signs.jpgA very odd idea from Europe:

European traffic planners are dreaming of streets free of rules and directives. They want drivers and pedestrians to interact in a free and humane way, as brethren — by means of friendly gestures, nods of the head and eye contact, without the harassment of prohibitions, restrictions and warning signs.

Why? Because the law is so overgrown in the old country that it is (allegedly) ignored:

About 70 percent of traffic signs are ignored by drivers. What’s more, the glut of prohibitions is tantamount to treating the driver like a child and it also foments resentment. He may stop in front of the crosswalk, but that only makes him feel justified in preventing pedestrians from crossing the street on every other occasion. Every traffic light baits him with the promise of making it over the crossing while the light is still yellow . . . The new traffic model’s advocates believe the only way out of this vicious circle is to give drivers more liberty and encourage them to take responsibility for themselves. They demand streets like those during the Middle Ages, when horse-drawn chariots, handcarts and people scurried about in a completely unregulated fashion. The new model’s proponents envision today’s drivers and pedestrians blending into a colorful and peaceful traffic stream.

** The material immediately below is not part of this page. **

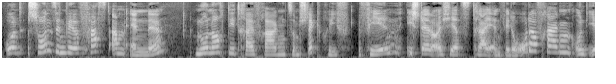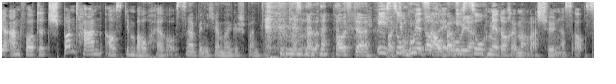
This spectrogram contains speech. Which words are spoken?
Und schon sind wir fast am Ende. Nur noch die drei Fragen zum Steckbrief fehlen. Ich stelle euch jetzt drei Entweder-Oder-Fragen und ihr antwortet spontan aus dem Bauch heraus. Da bin ich ja mal gespannt. mal aus der, ich suche mir, doch, ich such mir doch immer was Schönes aus.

Ok, I get the concept, and I do think that the proliferation of law results in an enforcement loss on the margins. But there are two conditions to this experiment’s success.

First, it isn’t scalable. In absolute terms, big cities seem to me to be vastly harder to de-sign than small cities: the temptation to defect is higher; the benefits of cooperation diffuse; and the social sanctions easy to avoid. Similarly, homogenous and nondiverse populations like those that still dominate parts of Europe probably need less law than heterogeneous ones – a straightforward Shasta County idea.

Second, you still need private (tort) law. Even when the stop sign gets carted away, a reasonable duty of care remains. Further, that law has to be relatively well-appreciated to be effective. Therefore, the designers of the experiment must be sort of suggesting that we can remove law’s signs because the rules have been completely internalized.